Shabbat Akharei Mot begins in a poignant way, with a reminder of a tragic accident. We read about the death of Nadav and Abihu in parashat Shemini, only a few weeks ago, before Pesakh: young men, their first day on the job after much rigorous training, and something, all unforeseen, went terribly wrong. Akharei Mot, “after the death”, presents its contents in that context: the tragic death of the young, with much to live for, and much yet to do.

Accidents such as this tragedy might shake a modern Western American’s faith. Some say “what kind of G*d would allow such a thing?”. Others simply deny that there can be a G*d in a world where innocents suffer. 

It makes this parashah all the more compelling, because after the deaths of the two young men are noted, the text goes on to describe the next stage in the training of the surviving priests. When they died, their father, Aaron, withdrew from his public responsibility and took some private time to mourn. And then the life of the community went on, and Aaron went on with his service to his community as High Priest.

The father of the dead boys did not say “I quit because I have suffered unfairly.” Aaron did not say “I don’t believe in G*d because my sons died accidentally.” And he did not say “I proclaim myself against all organized religion because this is horrible and doesn’t make sense.” 

Those three responses to tragedy are understandable when they are made as a cry of pain, but they are not intelligible. In essence, all three are ways of cursing the darkness rather than struggling to light a candle.  

This is not to say that a better response would be “G*d knows best” or “there was a reason for this” or, G*d forbid, “G*d chose to take them because G*d loved them so much.” Those responses make G*d out to be an emotional terrorist.

There is a third possible response to unimaginable tragedy. Caught between the utter darkness of a father’s grief and his stance so close to G*d, in all its wholeness and joy, the Torah records that “Aaron was silent.” (Lev. 10.3)

There is undeserved suffering in this world. There is much evil as well that we do to each other. But there is also much undeserved joy, and much good that we do to each other. Neither makes sense. There is a mystery at the heart of life that we can approach but will never discern. And in the face of that mystery there is nothing we can say. All we can do is to assert that while we cannot control, or even understand, why bad things happen, we can try to control and understand our responses – and we can choose to reach out to each other, to do what we can when we see suffering and alleviate it. And when all is dark, we can choose not to give in to it, to deny any hope of light or meaning or truth. We can choose to nurture the little light that we can see, if we look carefully, among ourselves.

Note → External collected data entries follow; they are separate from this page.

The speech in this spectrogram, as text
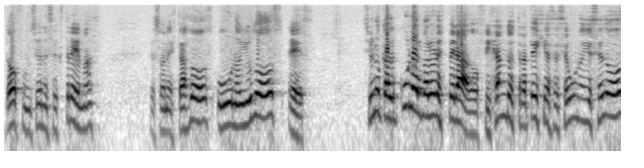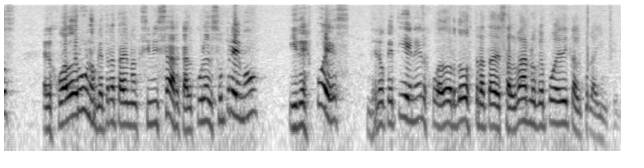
dos funciones extremas, que son estas dos, U1 y U2, es, si uno calcula el valor esperado fijando estrategias S1 y S2, el jugador 1 que trata de maximizar calcula el supremo, y después de lo que tiene, el jugador 2 trata de salvar lo que puede y calcula ínfimo.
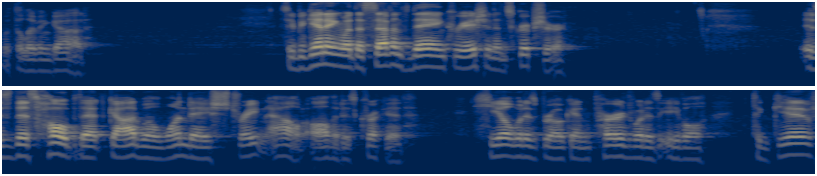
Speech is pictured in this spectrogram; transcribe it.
with the living God. See, beginning with the seventh day in creation in Scripture, is this hope that God will one day straighten out all that is crooked, heal what is broken, purge what is evil, to give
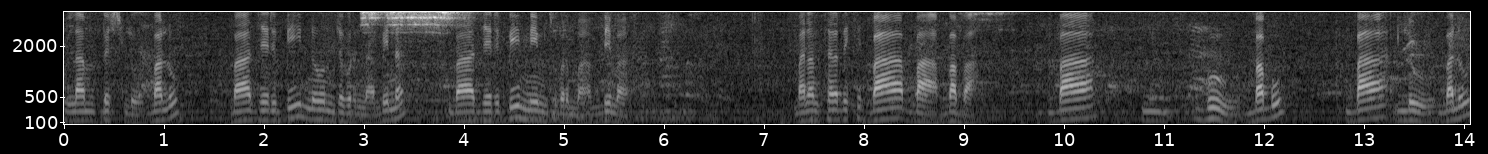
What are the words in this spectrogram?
লাম পেশলু, বালু। বা জের বি, নুন জবর না, বিনা। বা জের বি, মিম জবর মা, বিমা। বানান ছাড়া দেখি। বা বা, বাবা। বা, বু, বাবু। বা, লু, বালু।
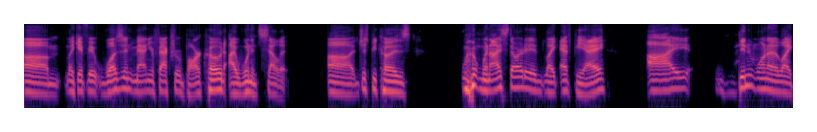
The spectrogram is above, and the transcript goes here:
Um like if it wasn't manufacturer barcode, I wouldn't sell it. Uh just because when I started like FBA, I didn't want to like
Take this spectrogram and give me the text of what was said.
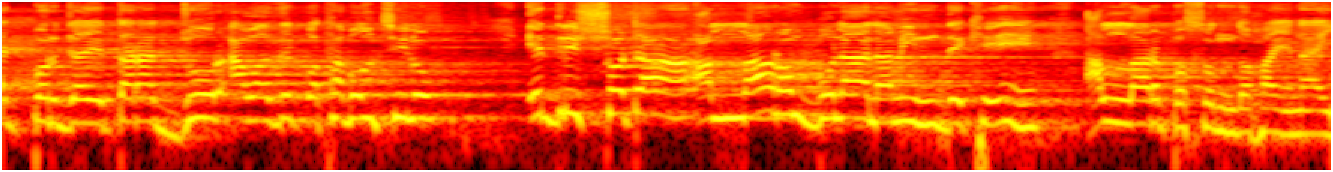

That is why we gather in organized community and call it religious. It is there that we search together for hope, not certainty. Hope is all the light we have.